Bhutta ZA, Hafeez A. What can Pakistan do to address maternal and child health over the next decade? Health Res Policy Syst. 2015;13(1):13–6.
McClure EM, Garces AL, Hibberd PL, Moore J, MacGuire ER, Goudar SS. The Global Network Maternal Newborn Health Registry: a multi-country, community-based registry of pregnancy outcomes (in press in this supplement).
Garces A, MacGuire E, Franklin HL, Alfaro N, Arroyo G, Figueroa L, et al. Looking beyond the numbers: quality assurance procedures in the global network for Women’s and Children’s Health Research Maternal and Neonatal Health Registry (in press in this supplement).
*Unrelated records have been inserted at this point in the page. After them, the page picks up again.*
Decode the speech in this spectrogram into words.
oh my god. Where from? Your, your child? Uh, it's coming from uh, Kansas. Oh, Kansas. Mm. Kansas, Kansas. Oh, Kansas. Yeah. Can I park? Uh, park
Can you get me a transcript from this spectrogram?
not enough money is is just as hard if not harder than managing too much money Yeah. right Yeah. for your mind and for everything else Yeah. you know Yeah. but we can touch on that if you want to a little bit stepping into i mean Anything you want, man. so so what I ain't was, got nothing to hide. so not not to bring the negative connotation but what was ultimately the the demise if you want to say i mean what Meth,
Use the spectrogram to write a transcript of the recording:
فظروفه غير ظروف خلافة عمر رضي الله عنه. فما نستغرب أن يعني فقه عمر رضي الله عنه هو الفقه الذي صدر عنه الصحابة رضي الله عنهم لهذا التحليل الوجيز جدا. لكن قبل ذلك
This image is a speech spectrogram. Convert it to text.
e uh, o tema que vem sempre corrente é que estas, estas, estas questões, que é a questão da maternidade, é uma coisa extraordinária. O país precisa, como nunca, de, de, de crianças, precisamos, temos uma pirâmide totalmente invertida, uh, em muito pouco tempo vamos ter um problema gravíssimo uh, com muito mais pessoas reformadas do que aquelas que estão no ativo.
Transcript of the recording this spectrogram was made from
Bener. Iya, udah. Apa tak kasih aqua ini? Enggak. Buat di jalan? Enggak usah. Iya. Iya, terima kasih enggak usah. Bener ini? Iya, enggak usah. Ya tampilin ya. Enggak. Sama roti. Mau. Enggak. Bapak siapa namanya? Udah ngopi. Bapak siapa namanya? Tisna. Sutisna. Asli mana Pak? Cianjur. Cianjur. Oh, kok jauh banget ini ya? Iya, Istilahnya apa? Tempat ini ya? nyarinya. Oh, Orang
United Nations Development Programme (UNDP). Pakistan National Human Development Report: Unleashing the Potential of a Young Pakistan. 2017.
Alif Ailaan and SDPI. Pakistan District Education Rankings. 2016.
Population Council. Family advancement for life and health (FALAH). Islamabad: Thatta Baseline Household Survey USADI; 2009.
Ali SA, Tikmani SS, Saleem S, Patel AB, Hibberd PL, Goudar SS, et al. Hemoglobin concentrations and adverse birth outcomes in south Asian pregnant women: findings from a prospective maternal and neonatal health registry. BMC Rep Health (in press).
Patel AB, Bann CM, Garces AL, Krebs NF, Lokangaka A, Tshefu A, et al. Development of the Global Network for Women’s and Children’s Health Research Socioeconomic Status Index (GN-SESI) for use in low and lower middle-income countries. BMC Rep Health (in press).
Bauserman M, Saleem S, Patterson J, Lokangaka A, Derman R, Goldenberg RL, et al. The relationship between birth intervals and adverse maternal and neonatal outcomes in six low and lower-middle income countries. BMC Rep Health (in press).
UNICEF. Pakistan maternal and newborn health disparities. 2015.
Parks S, Hoffman MK, Goudar SS, Patel A, Saleem S, et al. Maternal anaemia and maternal, fetal, and neonatal outcomes in a prospective cohort study in India and Pakistan. BJOG. 2019;126(6):737–43.
Daru J, Zamora J, Fernandez-Felx BM, Vogel J, Oladapo OT, Morisaki N, et al. Risk of maternal mortality in women with severe anaemia during pregnancy and post partum: a multilevel analysis. Lancet Global Health. 2018;6:e548–54.
Goldstein RF, Abell SK, Ranasinha S, et al. Association of gestational weight gain with maternal and infant outcomes: a systematic review and meta-analysis. JAMA. 2017;317:2207.
Kominiarek MA, Saade G, Mele L, et al. Association between gestational weight gain and perinatal outcomes. Obstet Gynecol. 2018;132:875.
Akseer N, Kamali M, Bakhache N, Mirza M, Mehta S, Al-Gashm S, et al. Status and drivers of maternal, newborn, child and adolescent health in the Islamic world: a comparative analysis. Lancet. 2018;391(10129):1493–512.
About this supplement
This article has been published as part of Reproductive Health, Volume 17 Supplement 3, 2020: Global Network MNH. The full contents of the supplement are available at https://0-reproductive--health--journal-biomedcentral-com.brum.beds.ac.uk/articles/supplements/volume-17-supplement-3.
Publication of this supplement is funded by grants from Eunice Kennedy Shriver National Institute of Child Health and Human Development NICHD to the participating sites and to RTI International.
Ethics approval and consent to participate
At each site, institutional review boards or ethics committess approved the study. All women provided written informed consent before the start.
Consent for publication
The article was approved for publication by NICHD through its clearance mechanism.
The authors declare that they have no competing interests.
Springer Nature remains neutral with regard to jurisdictional claims in published maps and institutional affiliations.
About this article
Cite this article
Aziz, A., Saleem, S., Nolen, T.L. et al. Why are the Pakistani maternal, fetal and newborn outcomes so poor compared to other low and middle-income countries?. Reprod Health 17, 190 (2020). https://0-doi-org.brum.beds.ac.uk/10.1186/s12978-020-01023-5
- Pregnancy outcomes
- Maternal mortality
- Neonatal mortality
- Risk factors
- Global network